"""

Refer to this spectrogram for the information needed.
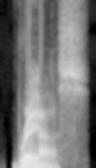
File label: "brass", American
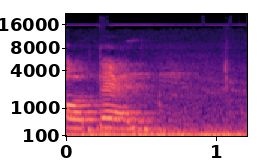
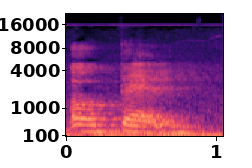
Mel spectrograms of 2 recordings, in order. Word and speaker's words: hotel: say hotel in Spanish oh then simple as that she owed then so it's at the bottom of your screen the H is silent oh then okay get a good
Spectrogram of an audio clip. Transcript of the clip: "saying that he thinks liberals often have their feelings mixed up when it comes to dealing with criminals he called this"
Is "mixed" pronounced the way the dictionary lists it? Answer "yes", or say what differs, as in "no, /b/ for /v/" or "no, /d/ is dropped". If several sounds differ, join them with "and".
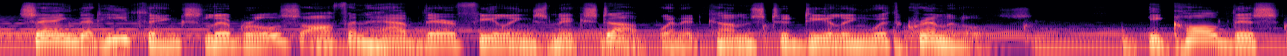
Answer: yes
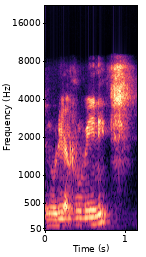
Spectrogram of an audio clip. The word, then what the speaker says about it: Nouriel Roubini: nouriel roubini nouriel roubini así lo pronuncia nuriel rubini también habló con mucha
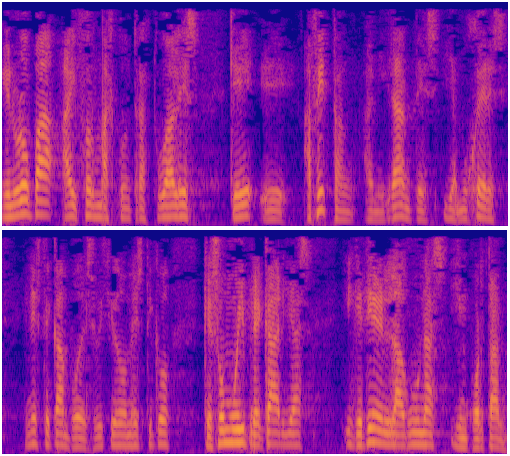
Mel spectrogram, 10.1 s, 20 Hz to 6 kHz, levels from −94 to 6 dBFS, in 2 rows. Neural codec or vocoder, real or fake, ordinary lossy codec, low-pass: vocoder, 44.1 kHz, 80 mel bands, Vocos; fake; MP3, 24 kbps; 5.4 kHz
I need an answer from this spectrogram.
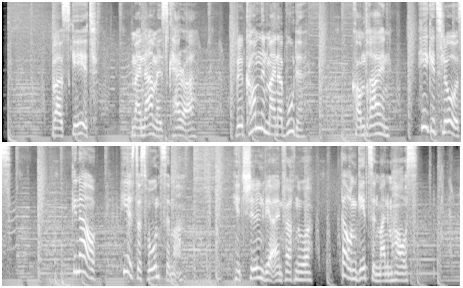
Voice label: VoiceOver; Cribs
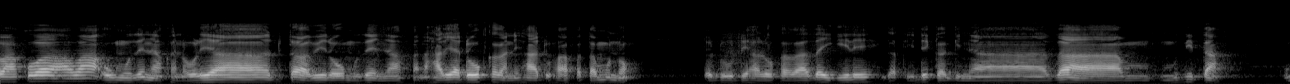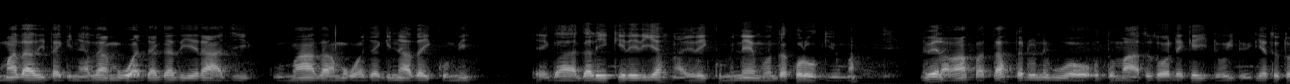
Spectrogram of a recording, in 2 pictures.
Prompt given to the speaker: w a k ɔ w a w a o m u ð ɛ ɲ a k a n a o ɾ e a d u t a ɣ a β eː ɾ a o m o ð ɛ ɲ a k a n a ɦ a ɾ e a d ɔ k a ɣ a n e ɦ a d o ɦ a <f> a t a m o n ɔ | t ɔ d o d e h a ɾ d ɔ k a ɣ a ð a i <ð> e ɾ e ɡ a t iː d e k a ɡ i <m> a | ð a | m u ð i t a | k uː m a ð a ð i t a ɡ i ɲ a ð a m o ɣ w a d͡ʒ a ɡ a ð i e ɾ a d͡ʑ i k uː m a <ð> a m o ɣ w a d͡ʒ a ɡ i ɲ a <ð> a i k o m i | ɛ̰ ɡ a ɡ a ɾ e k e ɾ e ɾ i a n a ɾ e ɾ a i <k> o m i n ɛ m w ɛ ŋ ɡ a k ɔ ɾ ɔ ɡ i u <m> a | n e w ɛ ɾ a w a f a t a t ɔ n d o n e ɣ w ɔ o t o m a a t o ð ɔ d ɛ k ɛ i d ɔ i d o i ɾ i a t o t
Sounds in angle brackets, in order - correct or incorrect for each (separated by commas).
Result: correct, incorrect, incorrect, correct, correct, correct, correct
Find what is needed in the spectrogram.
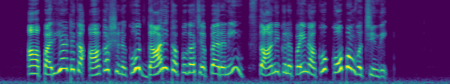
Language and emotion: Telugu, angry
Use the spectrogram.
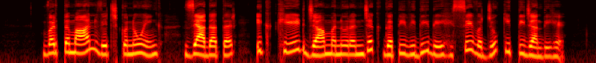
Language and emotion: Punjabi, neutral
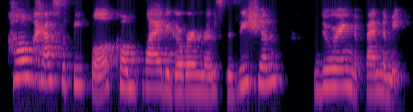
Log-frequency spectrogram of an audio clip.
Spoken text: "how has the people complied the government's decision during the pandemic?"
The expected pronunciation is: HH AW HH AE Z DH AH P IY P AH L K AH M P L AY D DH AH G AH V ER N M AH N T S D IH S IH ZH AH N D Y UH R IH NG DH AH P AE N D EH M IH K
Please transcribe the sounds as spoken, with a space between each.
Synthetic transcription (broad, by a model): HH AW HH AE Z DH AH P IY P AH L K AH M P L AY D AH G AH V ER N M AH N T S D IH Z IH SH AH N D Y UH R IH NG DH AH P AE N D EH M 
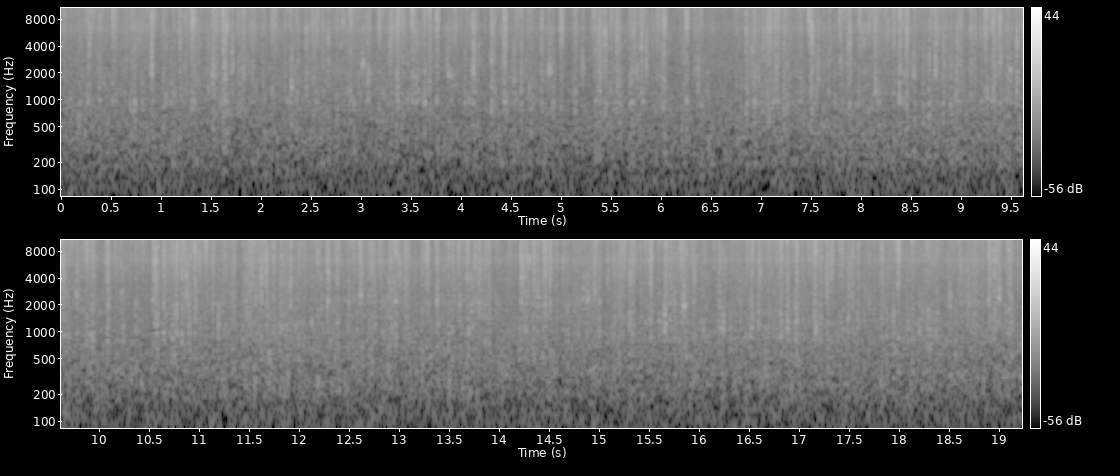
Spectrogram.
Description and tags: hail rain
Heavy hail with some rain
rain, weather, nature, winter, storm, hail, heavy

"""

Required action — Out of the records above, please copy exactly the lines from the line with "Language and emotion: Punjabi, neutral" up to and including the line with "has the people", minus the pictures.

Task response —
Language and emotion: Punjabi, neutral
Log-frequency spectrogram of an audio clip.
Spoken text: "how has the people complied the government's decision during the pandemic?"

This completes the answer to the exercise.